I agree with Mofi and Elizabeth. I would add that putting one speaker on each channel on the 4 ohm tap and the other on the 8 ohm tap will actually draw more current and power from the amp, and be more stressful on the amp, then putting both of them on the 4 ohm tap. The taps are not independent of each other; they just come from different points on the same transformer winding. And the 8 ohm tap will provide a higher output voltage for a given input voltage to the amplifier, causing it to deliver more power into a given speaker impedance if connected to the 8 ohm tap than if connected to the 4 ohm tap.

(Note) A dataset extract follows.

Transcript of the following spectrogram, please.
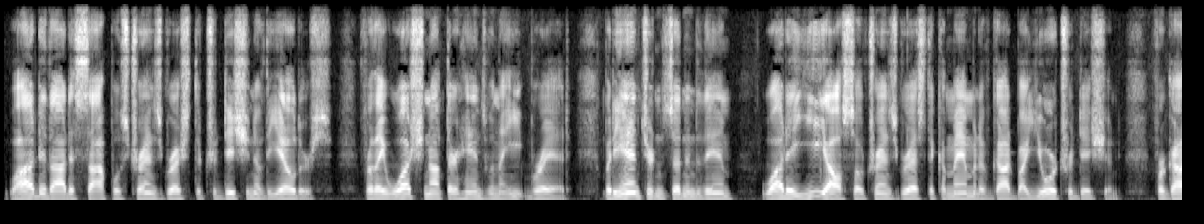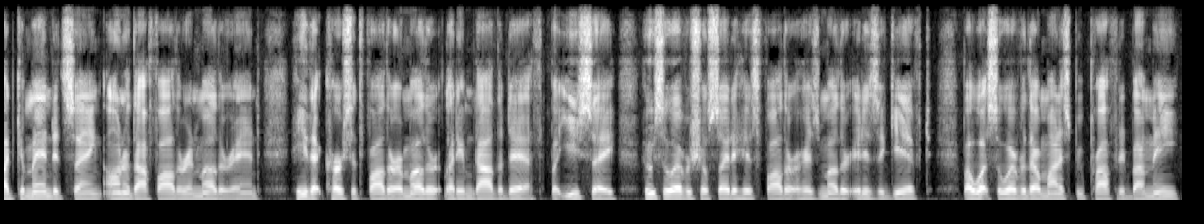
Why do thy disciples transgress the tradition of the elders? For they wash not their hands when they eat bread. But he answered and said unto them, why do ye also transgress the commandment of God by your tradition? For God commanded, saying, Honor thy father and mother, and he that curseth father or mother, let him die the death. But ye say, Whosoever shall say to his father or his mother, It is a gift, by whatsoever thou mightest be profited by me,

So I would suggest connecting both speakers on each channel to the 4 ohm tap. It may also be worthwhile comparing sonics with both speakers connected to the 2 ohm tap, because undoubtedly the impedance of the speakers dips down considerably below 8 ohms at some frequencies.
Series connection can sometimes be a viable alternative, as Yogiboy suggested, but I suspect not in this case. Since the two models are not identical, chances are the sonic results would not be very good, because the frequency response of one speaker would be thrown off by differences between its impedance variations as a function of frequency and those of the speaker it is in series with. Also, since the series connected speakers are nominally 8 ohms, you would be connecting a nominal total of 16 ohms to the 8 ohm tap, that being the highest available tap on this amplifier. That would result in the maximum amount of power the amp would be capable of delivering to the two speakers combined being greatly reduced perhaps cut in half.